The amount you pay or are paid in child support can last for a very long time. Thus, you should be aware of all the laws that surround child support and all the information regarding child support you might need to know. The Department of Human Services of Tennessee is available to educate you on the major points of child support.
Who Needs to Pay Child Support?
The child’s primary caretaker is owed child support by the other parent. Even if there 50/50 child custody, child support may still be required. However, the amount of child support owed in a shared-custody situation can be less than if one parent has full physical custody.
How Can I Obtain Child Support?
You can go to either the court or the Tennessee Department of Human Services to petition for child support. If you are on public assistance, the child support case will be automatically referred to the Department of Human Services, or if you do not receive any assistance, you can pay $25 per year for their help in establishing and enforcing a child support order.

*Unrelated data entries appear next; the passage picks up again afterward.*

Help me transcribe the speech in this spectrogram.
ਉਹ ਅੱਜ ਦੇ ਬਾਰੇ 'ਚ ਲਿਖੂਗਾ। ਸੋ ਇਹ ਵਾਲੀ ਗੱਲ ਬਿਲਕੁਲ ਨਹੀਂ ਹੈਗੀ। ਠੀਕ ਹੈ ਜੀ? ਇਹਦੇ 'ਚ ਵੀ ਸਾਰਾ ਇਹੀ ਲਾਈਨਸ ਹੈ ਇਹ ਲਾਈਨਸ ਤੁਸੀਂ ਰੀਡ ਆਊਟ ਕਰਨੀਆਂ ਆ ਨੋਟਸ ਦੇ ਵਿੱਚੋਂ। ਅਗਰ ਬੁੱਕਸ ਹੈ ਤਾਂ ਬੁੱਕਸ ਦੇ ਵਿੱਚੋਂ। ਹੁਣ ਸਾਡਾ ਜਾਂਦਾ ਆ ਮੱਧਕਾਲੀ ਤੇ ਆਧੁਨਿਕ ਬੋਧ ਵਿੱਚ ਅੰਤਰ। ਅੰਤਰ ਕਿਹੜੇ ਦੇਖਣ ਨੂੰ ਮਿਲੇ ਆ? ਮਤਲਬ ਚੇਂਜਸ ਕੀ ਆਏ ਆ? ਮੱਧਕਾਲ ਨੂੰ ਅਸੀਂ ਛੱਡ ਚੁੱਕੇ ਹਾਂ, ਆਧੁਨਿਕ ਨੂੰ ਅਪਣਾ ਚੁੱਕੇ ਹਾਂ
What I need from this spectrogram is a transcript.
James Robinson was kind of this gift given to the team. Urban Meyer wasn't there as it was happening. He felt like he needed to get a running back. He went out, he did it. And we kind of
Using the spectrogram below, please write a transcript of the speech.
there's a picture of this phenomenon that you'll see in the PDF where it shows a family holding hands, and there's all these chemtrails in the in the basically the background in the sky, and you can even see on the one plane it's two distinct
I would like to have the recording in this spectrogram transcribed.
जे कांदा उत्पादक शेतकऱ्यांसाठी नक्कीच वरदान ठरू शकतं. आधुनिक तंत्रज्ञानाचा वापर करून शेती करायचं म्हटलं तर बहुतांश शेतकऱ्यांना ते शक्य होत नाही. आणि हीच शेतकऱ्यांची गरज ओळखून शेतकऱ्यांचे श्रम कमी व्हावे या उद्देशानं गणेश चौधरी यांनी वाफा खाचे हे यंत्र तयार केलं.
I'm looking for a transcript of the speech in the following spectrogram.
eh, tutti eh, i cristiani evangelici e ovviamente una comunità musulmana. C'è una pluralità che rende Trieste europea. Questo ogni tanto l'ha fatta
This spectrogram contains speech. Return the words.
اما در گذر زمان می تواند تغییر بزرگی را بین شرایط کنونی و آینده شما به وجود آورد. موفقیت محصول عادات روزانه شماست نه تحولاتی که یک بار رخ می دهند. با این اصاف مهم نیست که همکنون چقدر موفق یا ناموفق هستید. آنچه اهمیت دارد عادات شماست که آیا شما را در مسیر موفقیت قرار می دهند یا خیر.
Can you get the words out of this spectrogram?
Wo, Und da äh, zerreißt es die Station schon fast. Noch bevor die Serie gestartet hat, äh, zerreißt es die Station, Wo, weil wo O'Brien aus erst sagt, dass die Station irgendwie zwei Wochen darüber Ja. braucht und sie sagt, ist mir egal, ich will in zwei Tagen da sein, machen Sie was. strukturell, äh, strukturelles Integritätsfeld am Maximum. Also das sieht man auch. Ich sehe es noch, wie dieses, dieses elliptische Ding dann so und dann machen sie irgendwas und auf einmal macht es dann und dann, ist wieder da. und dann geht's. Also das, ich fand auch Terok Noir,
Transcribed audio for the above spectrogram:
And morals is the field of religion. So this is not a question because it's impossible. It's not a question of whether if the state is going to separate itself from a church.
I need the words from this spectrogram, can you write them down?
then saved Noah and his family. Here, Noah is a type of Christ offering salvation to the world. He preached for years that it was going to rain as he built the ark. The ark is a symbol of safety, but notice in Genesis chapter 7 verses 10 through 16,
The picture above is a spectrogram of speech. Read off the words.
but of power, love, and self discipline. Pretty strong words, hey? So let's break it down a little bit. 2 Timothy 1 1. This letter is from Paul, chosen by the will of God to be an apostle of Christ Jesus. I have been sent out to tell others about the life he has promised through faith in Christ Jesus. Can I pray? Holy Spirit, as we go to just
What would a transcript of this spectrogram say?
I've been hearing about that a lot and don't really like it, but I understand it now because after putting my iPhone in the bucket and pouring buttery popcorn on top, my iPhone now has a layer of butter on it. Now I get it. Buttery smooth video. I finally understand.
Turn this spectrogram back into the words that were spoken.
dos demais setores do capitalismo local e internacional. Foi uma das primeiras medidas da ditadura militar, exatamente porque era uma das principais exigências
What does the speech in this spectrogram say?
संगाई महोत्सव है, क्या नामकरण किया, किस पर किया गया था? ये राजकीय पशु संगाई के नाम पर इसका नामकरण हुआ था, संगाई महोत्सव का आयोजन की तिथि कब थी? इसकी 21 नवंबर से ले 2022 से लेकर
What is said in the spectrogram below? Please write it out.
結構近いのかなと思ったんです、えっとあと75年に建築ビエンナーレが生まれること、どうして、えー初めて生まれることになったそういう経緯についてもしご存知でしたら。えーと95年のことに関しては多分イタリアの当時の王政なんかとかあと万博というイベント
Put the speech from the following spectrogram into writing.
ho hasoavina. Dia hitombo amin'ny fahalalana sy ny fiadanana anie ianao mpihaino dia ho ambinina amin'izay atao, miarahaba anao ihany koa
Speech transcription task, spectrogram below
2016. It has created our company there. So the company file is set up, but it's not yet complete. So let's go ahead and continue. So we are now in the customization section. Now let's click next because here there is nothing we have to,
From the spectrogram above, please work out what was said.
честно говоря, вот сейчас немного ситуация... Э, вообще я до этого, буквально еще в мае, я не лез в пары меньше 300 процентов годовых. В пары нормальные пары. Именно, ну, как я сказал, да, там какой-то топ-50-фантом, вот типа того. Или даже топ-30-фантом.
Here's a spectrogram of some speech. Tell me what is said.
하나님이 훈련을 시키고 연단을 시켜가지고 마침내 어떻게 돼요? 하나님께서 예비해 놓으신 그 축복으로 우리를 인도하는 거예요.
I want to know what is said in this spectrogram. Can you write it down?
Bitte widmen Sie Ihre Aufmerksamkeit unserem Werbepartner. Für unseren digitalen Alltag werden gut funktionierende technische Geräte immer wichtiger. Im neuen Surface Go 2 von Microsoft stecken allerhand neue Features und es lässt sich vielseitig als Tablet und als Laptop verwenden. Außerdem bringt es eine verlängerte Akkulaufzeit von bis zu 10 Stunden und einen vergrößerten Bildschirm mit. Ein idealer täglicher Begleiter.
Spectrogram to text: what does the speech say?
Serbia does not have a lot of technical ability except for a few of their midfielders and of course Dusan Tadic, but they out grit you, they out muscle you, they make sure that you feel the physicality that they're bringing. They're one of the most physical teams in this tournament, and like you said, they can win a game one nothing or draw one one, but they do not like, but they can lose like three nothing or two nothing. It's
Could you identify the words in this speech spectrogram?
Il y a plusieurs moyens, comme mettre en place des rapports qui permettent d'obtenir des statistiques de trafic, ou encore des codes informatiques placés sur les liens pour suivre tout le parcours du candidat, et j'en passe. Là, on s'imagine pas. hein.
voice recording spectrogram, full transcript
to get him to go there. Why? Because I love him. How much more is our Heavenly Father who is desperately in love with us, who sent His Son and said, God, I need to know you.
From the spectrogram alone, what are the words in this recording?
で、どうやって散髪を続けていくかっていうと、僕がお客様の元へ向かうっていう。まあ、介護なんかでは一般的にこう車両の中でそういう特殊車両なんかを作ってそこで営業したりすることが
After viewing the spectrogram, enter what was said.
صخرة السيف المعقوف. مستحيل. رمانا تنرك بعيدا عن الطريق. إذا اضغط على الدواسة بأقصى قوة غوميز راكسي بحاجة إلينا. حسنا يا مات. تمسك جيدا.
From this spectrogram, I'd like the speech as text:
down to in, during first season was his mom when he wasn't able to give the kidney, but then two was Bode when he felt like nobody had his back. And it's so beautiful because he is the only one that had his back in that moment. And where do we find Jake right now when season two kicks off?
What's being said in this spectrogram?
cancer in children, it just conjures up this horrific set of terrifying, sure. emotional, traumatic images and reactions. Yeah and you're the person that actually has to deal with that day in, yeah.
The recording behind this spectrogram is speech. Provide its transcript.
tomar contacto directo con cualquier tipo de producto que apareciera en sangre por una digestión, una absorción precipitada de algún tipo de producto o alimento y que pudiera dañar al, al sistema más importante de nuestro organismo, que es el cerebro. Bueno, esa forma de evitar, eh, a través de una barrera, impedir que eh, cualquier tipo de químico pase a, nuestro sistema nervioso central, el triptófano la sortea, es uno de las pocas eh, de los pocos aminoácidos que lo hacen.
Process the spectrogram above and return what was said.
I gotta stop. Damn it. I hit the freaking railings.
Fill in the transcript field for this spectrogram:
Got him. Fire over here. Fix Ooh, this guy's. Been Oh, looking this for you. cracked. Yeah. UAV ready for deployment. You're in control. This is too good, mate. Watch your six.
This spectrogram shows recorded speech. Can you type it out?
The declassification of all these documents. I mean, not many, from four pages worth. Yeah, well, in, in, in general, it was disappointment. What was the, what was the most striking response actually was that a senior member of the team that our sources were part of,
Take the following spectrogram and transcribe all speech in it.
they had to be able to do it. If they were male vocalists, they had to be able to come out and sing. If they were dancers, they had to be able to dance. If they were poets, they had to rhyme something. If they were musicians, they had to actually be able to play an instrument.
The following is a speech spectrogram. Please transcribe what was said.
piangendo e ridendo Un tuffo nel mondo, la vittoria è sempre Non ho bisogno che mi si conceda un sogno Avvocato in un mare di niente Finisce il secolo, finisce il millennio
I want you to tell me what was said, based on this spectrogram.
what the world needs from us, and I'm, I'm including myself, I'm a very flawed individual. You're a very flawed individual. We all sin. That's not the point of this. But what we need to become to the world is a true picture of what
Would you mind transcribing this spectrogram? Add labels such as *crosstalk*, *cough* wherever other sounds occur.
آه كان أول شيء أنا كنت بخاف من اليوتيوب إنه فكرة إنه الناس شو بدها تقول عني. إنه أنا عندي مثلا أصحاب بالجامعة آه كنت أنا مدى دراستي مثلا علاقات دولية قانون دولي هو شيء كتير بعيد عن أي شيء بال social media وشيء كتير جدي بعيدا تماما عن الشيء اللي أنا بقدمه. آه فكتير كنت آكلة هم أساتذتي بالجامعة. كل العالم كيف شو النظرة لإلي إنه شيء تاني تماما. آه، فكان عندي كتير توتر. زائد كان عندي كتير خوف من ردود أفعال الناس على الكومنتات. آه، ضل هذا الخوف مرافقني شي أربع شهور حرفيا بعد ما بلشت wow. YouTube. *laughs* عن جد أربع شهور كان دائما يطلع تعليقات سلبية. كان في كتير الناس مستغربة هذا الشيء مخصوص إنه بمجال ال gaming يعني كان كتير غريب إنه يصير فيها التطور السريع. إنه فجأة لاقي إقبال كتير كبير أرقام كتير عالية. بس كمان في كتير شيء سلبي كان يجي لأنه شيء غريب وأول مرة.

You will be able to get your application for child support approved more quickly if you provide the other parent’s name, address, place of employment, and general information such as their date of birth, social security number or physical description.
What If I Do Not Pay Child Support?
There can be serious consequences for not paying child support. The first step the court will take is having amount taken directly from your paycheck. Tennessee can also revoke your hunting or driver’s license. Worst of all, you could be found in contempt of court, which can lead to jail time.
Can My Refusal to Pay Impact My Visitation Order?
Even if you are behind on child support, you still have a right to visitation with your child. Child support and visitation are two completely separate issues with different orders. If the other parent refuses to adhere to the visitation order, you can go to court to have it enforced.
How Can You Stop Paying Child Support?
There are legal ways to terminate child support. Before you stop making payments, you should be very careful and make sure you do so legally or you can face a lot of legal problems.
One way that you can stop payments is by proving that you are not the father. If you initially claimed paternity, you have 60 days to disestablish paternity. Even after 60 days, you can ask the court for a paternity test if you are not sure that you are the parent. Also, if your child becomes emancipated, you no longer have to pay child support. Lastly, if you lose your parental rights, you will no longer be responsible for child support.
Where Can I Find the Right Lawyer?
Child support is a complicated legal matter that can seriously impact you for many years. It is in your best interest, then, to talk to a Tennessee child support lawyer in order to assert your rights as a parent in a child support battle.